- “How did this author arrive at his main argument?”
- “What does this mean?”
- “What is the topic sentence in this paragraph?”
- “Tell me the story. What happened next? And after that? And then?”
We must expose them to Shakespeare and ask them to memorize soliloquies and monologues from his plays. I’ve found that, if our kids don’t know that Shakespeare is supposed to be hard, they don’t think it is. I don’t have my children read Shakespeare, but watch him, either local stage productions or DVD’s. As they watch Much Ado About Nothing or Henry V, they memorize Benedick’s and Beatrice’s monologues and the St. Crispin’s Day speech, as well as the dialogue from various scenes to recite together the same way they memorize dialogue from Finding Nemo, Newsies, and Pirates of the Caribbean 1. It becomes a natural and joyous part of life. I didn’t realize how much my kids had memorized until we were in Coos Bay. Outside our rented yurt was the stump of a large tree which our kids used as a stage, acting out various monologues and scenes, mostly from Shakespeare that they had learned in an informal and natural way. (Note to self: get Midsummer Night’s Dream (the one with Robert Lindsay) from Netflix again…the little girls have been asking for it.)
Remember that one of our goals is to prepare our children for continual education throughout life. We must also include the truths of the faith to develop the powers of their souls.
Formation comes from method. We must decide upon the goal and then plan the steps to get there. There are three general goals of education.
- Movement from ignorance to knowledge
- Refining of the tools of thinking
- Application what you know
There is a natural order of learning. It is crucial in the younger years to develop our children’s imagination, which is the faculty of making and receiving images. Imagination is a necessary tool of the mind, but we want an imagination that does what it’s told to do.
The dialectic stage is the time to teach our students how to summarize and analyze. Don’t make them analyze if they’re not ready. Give them the right objects to argue about.
No materials will be effective if used improperly. We must train our students to observe. We ask questions about the object to teach them to observe. Here are some of the methods she recommends:
- Show students a picture for 30 seconds, then ask them to draw it from memory.
- Sequencing for very young children: first read a short text, the next day narrate it, then the day after that copy it. It doesn’t have to be copied in its entirety; one sentence will do if that’s all your student is able to do. It’s important to separate composition (the narration) from the physical act of writing when they’re just learning how to write.
- It’s about the process rather than the finished product in the young years. Yes, I’ve known this sequence for years, but never did it because I was always disappointed with the final result. Dr. Berquist reminded me that it’s not about the result, but the process, and that process should be repeated over and over and over and over and…well, you get the picture. This perfectionist never had the patience for this. Laura’s reminder about process was priceless to me and will show itself to be priceless to my children. I think I can now relax and enjoy the process. It comes back to leisure - which is the next session I’ll write about.

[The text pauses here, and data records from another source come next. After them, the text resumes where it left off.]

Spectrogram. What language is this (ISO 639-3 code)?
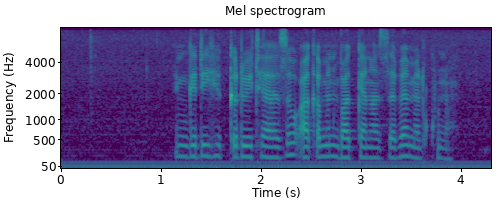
amh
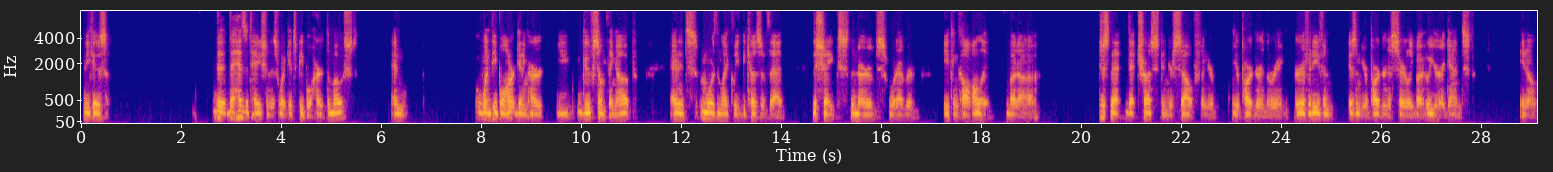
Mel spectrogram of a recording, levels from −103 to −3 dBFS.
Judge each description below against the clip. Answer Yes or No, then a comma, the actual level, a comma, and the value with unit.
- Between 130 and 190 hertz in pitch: No, low, 110 Hz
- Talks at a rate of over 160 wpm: No, average, 140 wpm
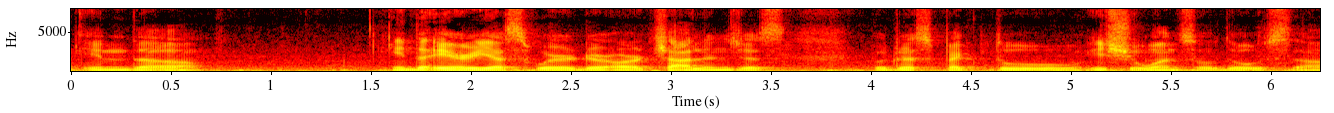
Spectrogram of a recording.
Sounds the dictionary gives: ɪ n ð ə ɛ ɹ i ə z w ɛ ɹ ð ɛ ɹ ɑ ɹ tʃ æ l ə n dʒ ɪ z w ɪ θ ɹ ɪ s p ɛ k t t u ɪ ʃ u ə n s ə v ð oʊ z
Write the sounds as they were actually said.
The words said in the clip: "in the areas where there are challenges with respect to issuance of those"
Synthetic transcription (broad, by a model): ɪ n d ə ɛ ɹ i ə s w ɛ ɹ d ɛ ɹ ɑ ɹ tʃ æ l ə n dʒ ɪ s w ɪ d ɹ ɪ s p ɛ k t t u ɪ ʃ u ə n s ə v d oʊ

- Use beautiful pictures in beautiful books: The Golden Press Bible, Edith Nesbitt’s retelling of Shakespeare
- Use books with the understanding that the information contained therein is formative and that the language should be challenging.
- In the dialectical stage we should tackle Latin in order for our students to learn basic language principles (which may have been the title of a book - I need to check that out). Latin grammar trains the mind; it’s not about speaking (although I might argue that the ability to read Roman and Medieval works in the original language is a definite benefit).
- The dialectical stage also emphasizes the importance of discussion to exercise our students’ thinking ability.
- The rhetorical stage consists of understanding and presenting and argument. In order to truly understand an argument and be able to argue effectively, it is important to learn both sides of the argument.